From Tokyo to D.C.

The Cherry Blossom Festival Celebrates 97 Years

Thousands of people arrived to the downtown Washington, D.C. area last Saturday March 28, for the kick-off of the two-week long annual Cherry Blossom Festival .

People traveled with their loved ones and friends to get a snapshot of the breathtaking scenery of over 3000 cherry trees pleasantly assorted around the Tidal Basin in West Potomac Park.

“I come to the festival every year and each time I fall in love all over again with these trees,” said Caroline Hutchinson from Manassas, Va. “It’s like going away for a while and coming back for a family reunion.”

This year’s 2009 festival marks the 97th celebration of the original gift of the 3000 cherry trees from the city of Tokyo to the people of Washington, D.C. in 1912.

With its signature events which include an opening ceremony, a Smithsonian kite festival, a firework show, daily cultural performances, a parade and a host of other revels the festival strikes at the beginning of spring each year when the trees are at full bloom.

Chelsea Howeth traveled with her family from Chesterfield, Va. to experience the festival. “This is my first time coming to the Cherry Blossom Festival and I am amazed at how the trees are strategically located all the way around the Tidal Basin,” Howeth said.

The opening ceremony was held at the National Building Museum following the family activities of the morning.

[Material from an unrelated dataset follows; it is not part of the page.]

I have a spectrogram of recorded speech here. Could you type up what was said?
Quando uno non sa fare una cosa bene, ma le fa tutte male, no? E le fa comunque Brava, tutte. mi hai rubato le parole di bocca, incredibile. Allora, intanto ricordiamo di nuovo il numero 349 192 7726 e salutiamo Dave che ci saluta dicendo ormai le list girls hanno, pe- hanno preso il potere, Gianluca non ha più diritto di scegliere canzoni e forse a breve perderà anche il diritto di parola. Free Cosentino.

It was followed by cultural performances, which included The Washington School of Ballet. Throughout the remainder of the next two weeks many other performances are scheduled to take place opposite the steps of the Jefferson Memorial.

“It’s pretty cool to see some of the Japanese artists and see the difference between their style of music and ours in America,” New Yorker Richard Thomas said.

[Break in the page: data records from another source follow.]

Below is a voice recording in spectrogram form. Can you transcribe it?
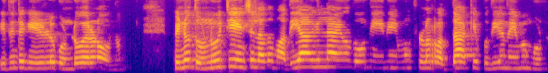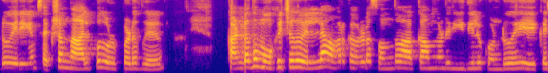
ഇതിന്റെ കീഴിൽ കൊണ്ടുവരണമെന്നും പിന്നെ തൊണ്ണൂറ്റിയഞ്ചിൽ അത് മതിയാകില്ല എന്ന് തോന്നി ഈ നിയമം ഫുള്ള് റദ്ദാക്കി പുതിയ നിയമം കൊണ്ടുവരികയും സെക്ഷൻ നാൽപ്പത് ഉൾപ്പെടുത്തുകയും കണ്ടതും മോഹിച്ചതും എല്ലാം അവർക്ക് അവരുടെ സ്വന്തമാക്കാമെന്നുള്ള രീതിയിൽ കൊണ്ടുവരികയൊക്കെ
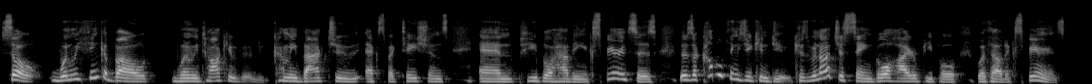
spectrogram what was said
So when we think about when we talk coming back to expectations and people having experiences there's a couple things you can do because we're not just saying go hire people without experience.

First Ladies have always played a pivotal role in the festival, dating back to 1912 when First Lady Helen Herron Taft helped plant the first Cherry Blossoms Trees. First Lady Michele Obama is serving as the 2009 Festival’s Honorary Chair.

“I am honored to continue the tradition dating back to First Lady Helen Taft that celebrates the beauty and history of this festival,” Obama said. “It means so much to me to have the first black First Lady serve as chair of the festival, and I get to be apart of the history,” Felicia Smith said. Smith is one of the many people who come to the festival every year.

The First Lady has expressed that she wants to get to know the local community and make it her home. There is no better opportunity to do this than during the festival that marks the beginning of spring in the nation’s capital. The Cherry Blossom Festival is not only about the immaculate display of trees. There is a rich history behind this yearly celebration.

In a ceremony held on March 27, 1912, First Lady Helen Herron Taft and Viscountess Chinda, wife of the Japanese ambassador, planted the first two trees from Japan on the north bank of the Tidal Basin. This led to the eventual planting of over 3000 additional trees and the first ever festival, celebrating the fellowship between Japan and America, which took place in 1935.

Part of the festivities is getting to learn the history behind the Cherry Blossom Festival. There are events each day that deliver interesting information.

“When I learned the history behind the planting of the trees, I had no idea about the reason for all of these beautiful trees,” said Sandra Brown of Baltimore, Md.

The last event of festival is April 12, and should not be missed according to Park Ranger Susan Peters.

“The Cherry Blossom Festival is a great experience for people of any age, so come on down and enjoy yourself and have a great learning experience as well,” Peters said.